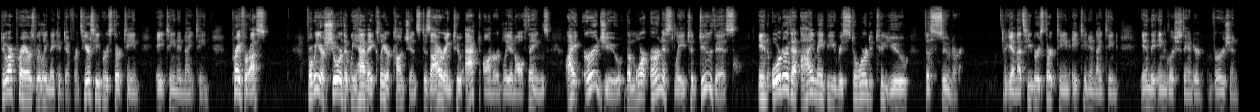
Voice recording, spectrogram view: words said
Do our prayers really make a difference? Here's Hebrews 13, 18 and 19. Pray for us for we are sure that we have a clear conscience, desiring to act honorably in all things. I urge you the more earnestly to do this, in order that I may be restored to you the sooner. Again, that's Hebrews 13, 18, and 19 in the English Standard Version.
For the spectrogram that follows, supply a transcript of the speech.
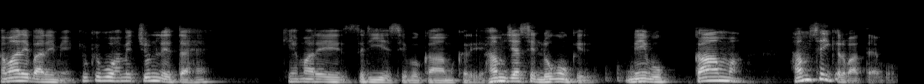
हमारे बारे में, क्योंकि वो हमें चुन लेता है कि हमारे ज़रिए से वो काम करे। हम जैसे लोगों के में वो काम हमसे ही करवाता है वो।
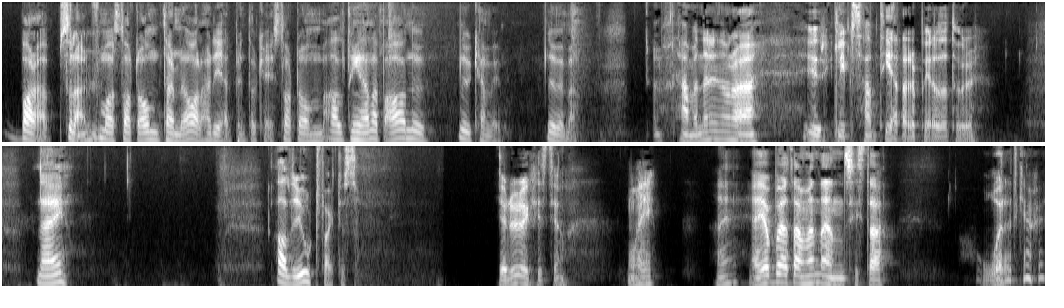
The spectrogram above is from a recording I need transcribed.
Bara sådär, Mm. får man starta om terminalen, det hjälper inte. Okej, starta om allting annat, ja nu, nu kan vi, nu är vi med. Använder ni några urklippshanterare på era datorer? Nej. Aldrig gjort faktiskt. Gör du det Christian? Nej. Nej, jag har börjat använda en sista året kanske,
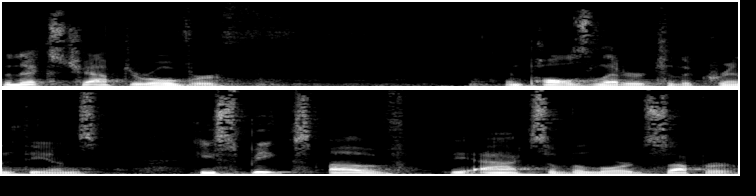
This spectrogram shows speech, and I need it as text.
The next chapter over in Paul's letter to the Corinthians, he speaks of the acts of the Lord's Supper.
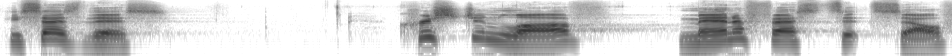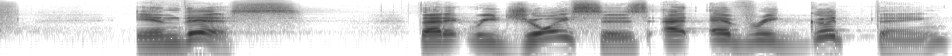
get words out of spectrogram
He says this Christian love manifests itself in this that it rejoices at every good thing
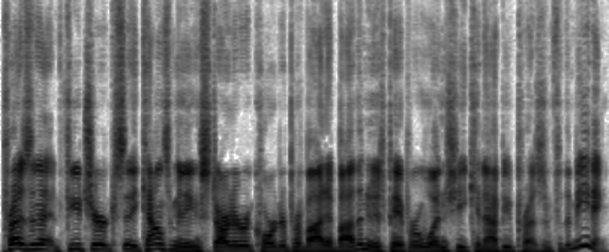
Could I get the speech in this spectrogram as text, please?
present at future city council meetings start a recorder provided by the newspaper when she cannot be present for the meeting.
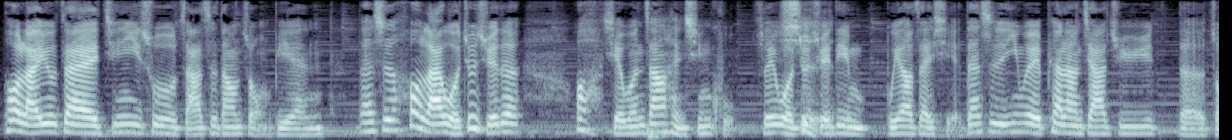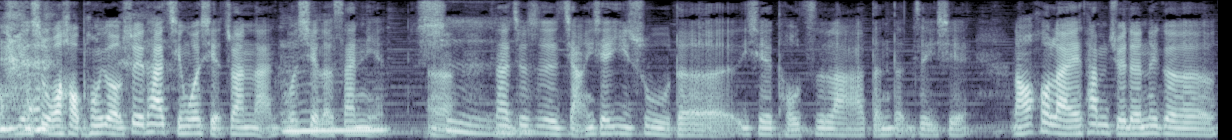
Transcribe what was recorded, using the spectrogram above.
后来又在《金艺术》杂志当总编，但是后来我就觉得，哦，写文章很辛苦，所以我就决定不要再写。是但是因为漂亮家居的总编是我好朋友，所以他请我写专栏，我写了三年，嗯，呃、是那就是讲一些艺术的一些投资啦等等这些。然后后来他们觉得那个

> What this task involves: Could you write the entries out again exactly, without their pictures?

> Result for this task:
Voice recording, spectrogram view: words said
Do our prayers really make a difference? Here's Hebrews 13, 18 and 19. Pray for us for we are sure that we have a clear conscience, desiring to act honorably in all things. I urge you the more earnestly to do this, in order that I may be restored to you the sooner. Again, that's Hebrews 13, 18, and 19 in the English Standard Version.
For the spectrogram that follows, supply a transcript of the speech.
हमारे बारे में, क्योंकि वो हमें चुन लेता है कि हमारे ज़रिए से वो काम करे। हम जैसे लोगों के में वो काम हमसे ही करवाता है वो।
The spectrogram above is from a recording I need transcribed.
Bara sådär, Mm. får man starta om terminalen, det hjälper inte. Okej, starta om allting annat, ja nu, nu kan vi, nu är vi med. Använder ni några urklippshanterare på era datorer? Nej. Aldrig gjort faktiskt. Gör du det Christian? Nej. Nej, jag har börjat använda en sista året kanske,
This spectrogram shows speech, and I need it as text.
The next chapter over in Paul's letter to the Corinthians, he speaks of the acts of the Lord's Supper.
get words out of spectrogram
He says this Christian love manifests itself in this that it rejoices at every good thing
Could I get the speech in this spectrogram as text, please?
present at future city council meetings start a recorder provided by the newspaper when she cannot be present for the meeting.
Transcribe what was recorded, using the spectrogram above.
后来又在《金艺术》杂志当总编，但是后来我就觉得，哦，写文章很辛苦，所以我就决定不要再写。是但是因为漂亮家居的总编是我好朋友，所以他请我写专栏，我写了三年，嗯，呃、是那就是讲一些艺术的一些投资啦等等这些。然后后来他们觉得那个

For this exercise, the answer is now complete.